◆ Data
= Beginning of Section =

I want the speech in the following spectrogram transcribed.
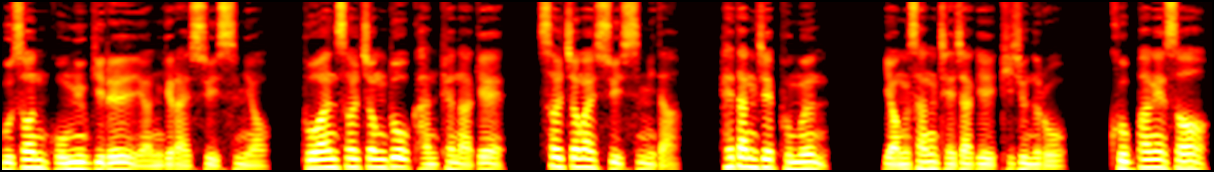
무선 공유기를 연결할 수 있으며 보안 설정도 간편하게 설정할 수 있습니다. 해당 제품은 영상 제작일 기준으로 쿠팡에서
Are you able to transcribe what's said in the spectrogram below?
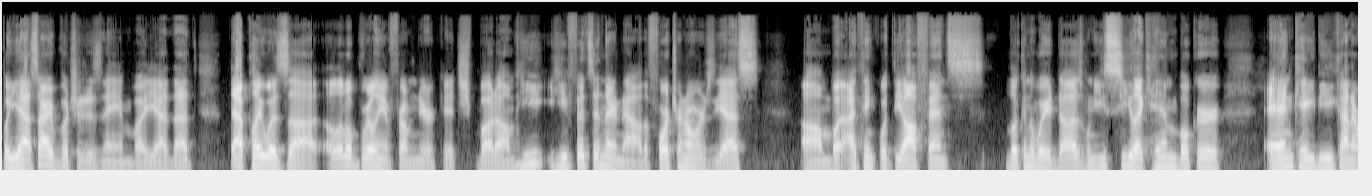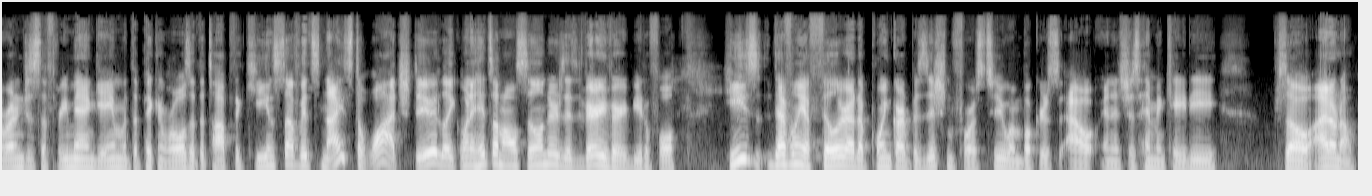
but yeah, sorry, I butchered his name. But yeah, that that play was uh, a little brilliant from Nurkic. But um, he he fits in there now. The four turnovers, yes. Um, but I think with the offense looking the way it does, when you see like him, Booker, and KD kind of running just a three man game with the pick and rolls at the top of the key and stuff, it's nice to watch, dude. Like when it hits on all cylinders, it's very, very beautiful. He's definitely a filler at a point guard position for us too when Booker's out and it's just him and KD. So I don't know.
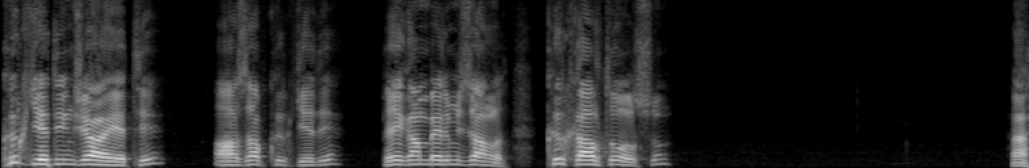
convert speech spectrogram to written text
47. ayeti. Azap 47. Peygamberimizi anlat. 46 olsun. Ha.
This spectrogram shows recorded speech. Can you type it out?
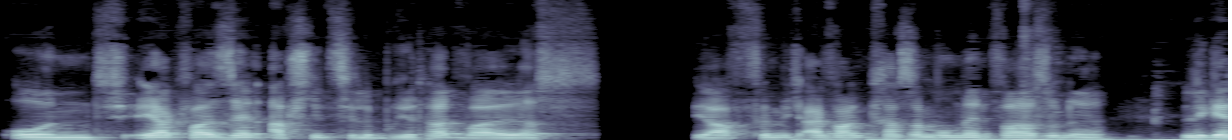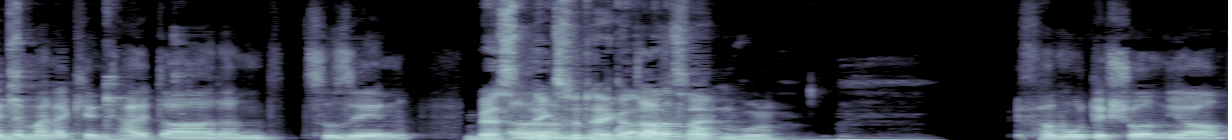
und er quasi seinen Abschied zelebriert hat, weil das ja für mich einfach ein krasser Moment war, so eine Legende meiner Kindheit da dann zu sehen. Besten ähm, Linksverteidiger aller Zeiten wohl. Vermutlich schon, ja.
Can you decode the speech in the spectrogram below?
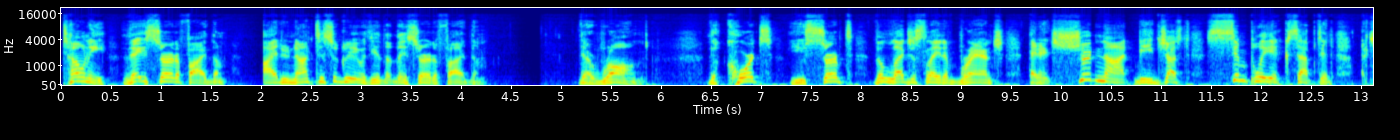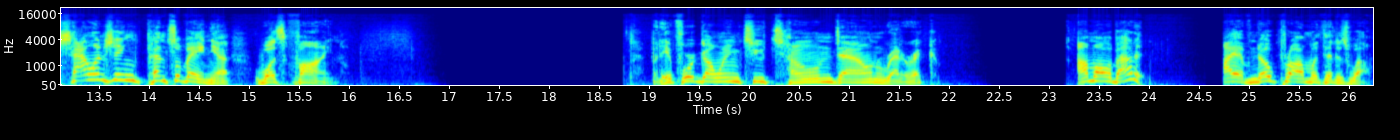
Tony, they certified them. I do not disagree with you that they certified them. They're wrong. The courts usurped the legislative branch, and it should not be just simply accepted. Challenging Pennsylvania was fine. But if we're going to tone down rhetoric, I'm all about it. I have no problem with it as well.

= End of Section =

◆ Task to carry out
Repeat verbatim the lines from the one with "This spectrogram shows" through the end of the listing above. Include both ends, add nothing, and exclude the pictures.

◆ Result below
This spectrogram shows recorded speech. Can you type it out?
und er quasi seinen Abschied zelebriert hat, weil das ja für mich einfach ein krasser Moment war, so eine Legende meiner Kindheit da dann zu sehen. Besten ähm, Linksverteidiger aller Zeiten wohl. Vermutlich schon, ja.
Can you decode the speech in the spectrogram below?
Tony, they certified them. I do not disagree with you that they certified them. They're wrong. The courts usurped the legislative branch, and it should not be just simply accepted. Challenging Pennsylvania was fine. But if we're going to tone down rhetoric, I'm all about it. I have no problem with it as well.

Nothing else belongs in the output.